Tuesday, March 3, 2009

An ethical dilemma: your thoughts?

The architecture firm for which my husband Guy works, Acme Architects, designed a building that is being built right now. The building is an MOB, or medical office building, which you often see around a hospital. They provide room for specialty or outpatient doctor's offices and clinics. In this Acme-designed MOB, the firm for which I work, Design Associates, is designing a fairly-complicated office. Something like an outpatient chemo suite or imaging or physical therapy or something; whatever it is, it's more than just putting in some walls and a few light fixtures. Just so we're clear: Acme designed the building, and DA is designing a suite inside the building.

A colleague of mine, Ingrid, is working with my usual boss Howie on this suite, and I heard them fuming recently. When I inquired what was up, they complained that getting information and getting questions answered was nearly impossible with Acme. I asked who they were working with on the project, and the names Ingrid gave me were of two people, two of Guy's colleagues, for whom I had great respect and was very surprised to hear. They have only ever struck me as conscientious people, conscientious architects, so like I said, I was surprised. I know that one of the people that Ingrid was working with is an intern who Guy has mentored some and she told me that she appreciated his mentorship. But still....

Here's my conundrum. Most of me says that this situation is none of my business. Everyone involved is an adult and this will work itself out, and even if it doesn't work itself out, the project will eventually end and everyone will leave each other alone. However, I hate the notion that Guy's firm is getting such a crappy reputation in my office. Are they getting that reputation in other offices? I also hate the idea that the people involved are getting slagged off. This is two sets of people I respect, you see. On an intellectual level, I want to know what the truth really is: how can four highly competent and professional people not get what they need? But it's entirely possible I'm taking all of this overly personal--not only did Guy used to work for DA and now works for Acme, but the manager for Acme on this project used to work at DA--he was the first guy to make associate under my big boss Alex.

So, the question is: do I have any reason or responsibility to say something to Guy--or anyone--about this situation? If I do, I'm inserting myself into a situation of which I'm not a part. On the other hand, I know how completely nonconfrontational DA is, and it annoys me to no end that all the "professional adults" I work are highly unlikely to say anything about this to Acme. So, what say you, my tens of failthful readers?

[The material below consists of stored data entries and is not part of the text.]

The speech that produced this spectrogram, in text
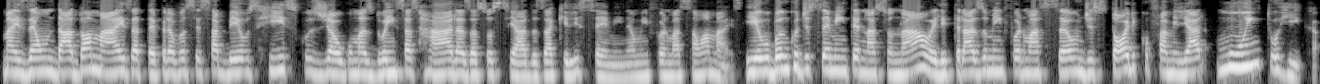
mas é um dado a mais até para você saber os riscos de algumas doenças raras associadas àquele sêmen, né? Uma informação a mais. E o Banco de Sêmen Internacional, ele traz uma informação de histórico familiar muito rica,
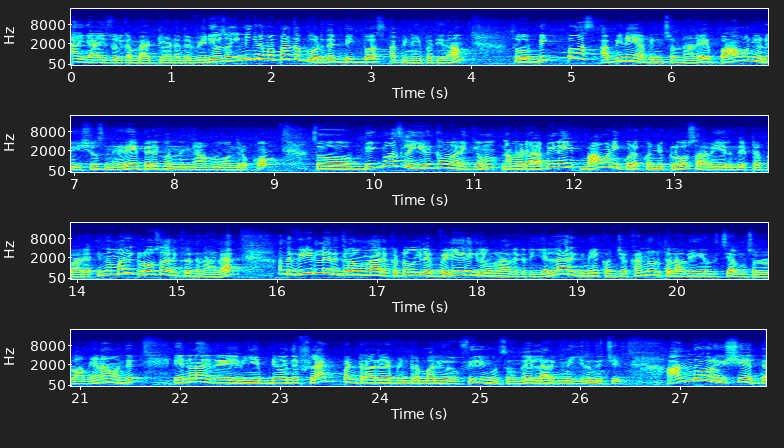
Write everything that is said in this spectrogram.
Hi guys welcome back to another video so இன்றைக்கி நம்ம பார்க்க போகிறது பிக் பாஸ் அபிநய் பற்றி தான் ஸோ பிக் பாஸ் அபிநய் அப்படின்னு சொன்னாலே பாவனியோட இஷ்யூஸ் நிறைய பேருக்கு வந்து ஞாபகம் வந்திருக்கும். ஸோ பிக் பாஸில் இருக்கும் வரைக்கும் நம்மளோட அபிநய் பாவனி கூட கொஞ்சம் க்ளோஸாகவே இருந்துகிட்டு இருப்பார். இந்த மாதிரி க்ளோஸாக இருக்கிறதுனால அந்த வீட்டில் இருக்கிறவங்களா இருக்கட்டும் இல்லை வெளியே இருக்கிறவங்களா இருக்கட்டும் எல்லாருக்குமே கொஞ்சம் கண்ணுறுத்தலாகவே இருந்துச்சு அப்படின்னு சொல்லலாம். ஏன்னா வந்து என்னடா இது இவங்க எப்படி வந்து ஃப்ளாட் பண்ணுறாரு அப்படின்ற மாதிரி ஃபீலிங்ஸ் வந்து எல்லாருக்குமே இருந்துச்சு. அந்த ஒரு விஷயத்த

6 comments:

Jon said...

Does Guy read this blog? Just posting it here means you have already told him right?

There are always two stories to every story. Perhaps the shell owner has some requests/requirements that is preventing Acme from providing the required information in a timely manor. The people in your firm can only see the situation from one side, they don't know all of the circumstances.

I have witnessed times where people in my firm have been quick to judge another firm for perceived actions. In the spirit of competition it is good to an extent but when it gets personal it crosses the line.

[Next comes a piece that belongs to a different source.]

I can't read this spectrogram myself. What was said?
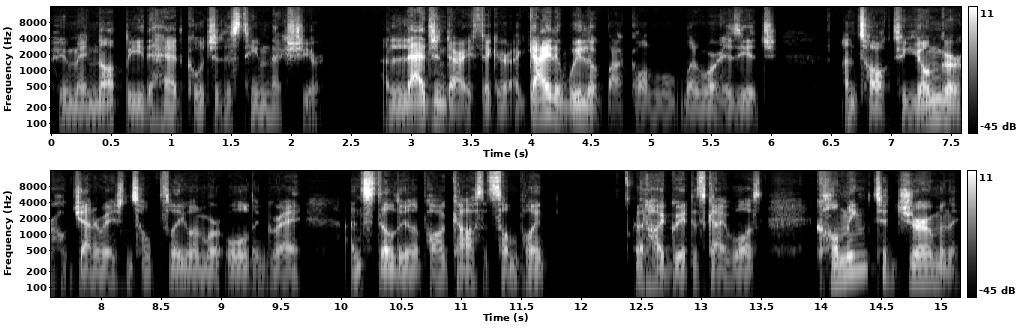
who may not be the head coach of this team next year. A legendary figure, a guy that we look back on when we're his age and talk to younger generations, hopefully, when we're old and grey and still doing a podcast at some point about how great this guy was. Coming to Germany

Mile High Pixie said...

Jon: Oddly enough, Guy very rarely reads my blog, or so he says. I agree with you completely--there could be more than one reason why Acme isn't responding spot-on to DA. I'm curious what those reasons are. Perhaps I may have lunch with the intern gal from Acme and just ask a few general questions.

mizscarlett said...

I think that if it were reversed, Guy hearing his coworkers bitching about peeps he thought were good at your firm, you'd want to know?

Look, both firms know you are married, architecture being so incestuous...heh heh, you can take the girl out of Alabama....

So A casual, "dude, I heard Howie and Chick bitching and moaning about getting info from Other Chick in your company. Glad I'm not in that mess." And leave it at that. if Guy is interested, he will ask you more. If not (and being Male, I suspect he'll be more "huh. Have you seen the remote?") then that's really all you can/should/need to do.

Remember, because everyone knows who you're shackin' with, there is going to be an understanding of certain comments made - meanwhile, your reputations (both) have made it very clear that communication would never cross an ethical line like bid proposals and the like.

Did that make sense? I dunno. I think I lost my mind in a cardboard box somewhere....

faded said...

MHP some times you just need to watch it unfold. If there is a basic problem at Acme and you get involved you will get some tar stuck on you and be pulled into the problem.

If there is not a problem it will sort itself out. If you get involved you could mess up the process everyone is using to resolve the situation.

Sometimes being a spectator can be enjoyable.

Mile High Pixie said...

Scarlett and Faded, you both make good points. I think for now I'm going to let it ride, but if it continues I'll casually talk with the gal I know at Acme about "how are things going with DA?" as I'm quite curious about the other side of the issue.

Amy BB said...

I would talk with him about it. Mostly to see if there is something else going on, but it can't hurt to help facilitate the conversation between the two firms. You're not spilling anything ethically, you're trying to make the work go smoothly.

But I'm a nosy PIA and like to see things go well.

The question you have to ask is, will discussing it with el hubbo ultimately help or hurt the flow of information?

You can't help what people say about the reputation, but you can help that communication between the companies.